Suffering is everywhere. And we’ve all got our own needs and schedules and important business to which we must tend. But too much of our world, I’ll confess it, too, has become callous. Indifferent. Too willing to walk by, staring at our phones. But Jesus not only GOT involved, GOT engaged, WAS affected by the suffering that walked up to him. He also stood firm in the face of those who told him what he was doing didn’t matter, wouldn’t help, wasn’t appropriate. I don’t know if you’re giving up something for Lent, or taking something on. But the pope’s suggestion might be a good one, and it’s not too late to start. To quit being indifferent to your neighbor, to poverty, indifferent to injustice, indifferent to racism and homophobia, indifferent to those who disagree politically in this hyper-partisan election season, indifferent to seeing the humanity in the person in front of you, no matter how much they seem like you, or seem different.
"When he said this," Luke says, after Jesus had healed the woman and silenced the religious leaders, "all his opponents were put to shame; and the entire crowd was rejoicing at all the wonderful things that he was doing." Might we, in our own Lenten preparations, add our voices, and our lives, to the chorus. Might we be so invested in NOTICING and CARING about others, setting our indifference aside, that we might bring glory to God. May it be so for you and for me. All praise be to God. Amen.
1. The New Interpreter’s Bible, Volume IX, (Nashville: Abingdon Press, 1995), 273.
2. Fred Craddock, Interpretation: Luke, (Louisville: John Knox Press, 1990), 170.

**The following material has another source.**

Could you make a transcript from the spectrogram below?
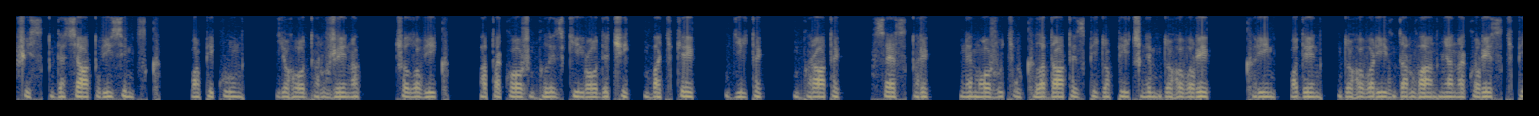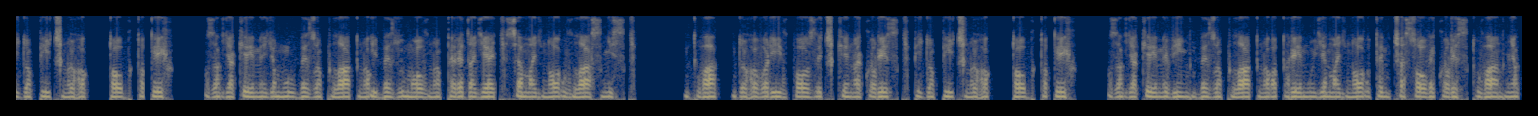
68 ск, опікун, його дружина, чоловік, а також близькі родичі, батьки, діти, брати, сестри не можуть укладати з підопічним договори, крім один договорів дарування на користь підопічного, тобто тих, за якими йому безоплатно і безумовно передається майно у власність. 2. Договорів позички на користь підопічного, тобто тих, за якими він безоплатно отримує майно у тимчасове користування.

3. Pope Francis’ Guide to Lent: What You Should Give Up This Year, Christopher J. Hale, Time.com, 2-18-15.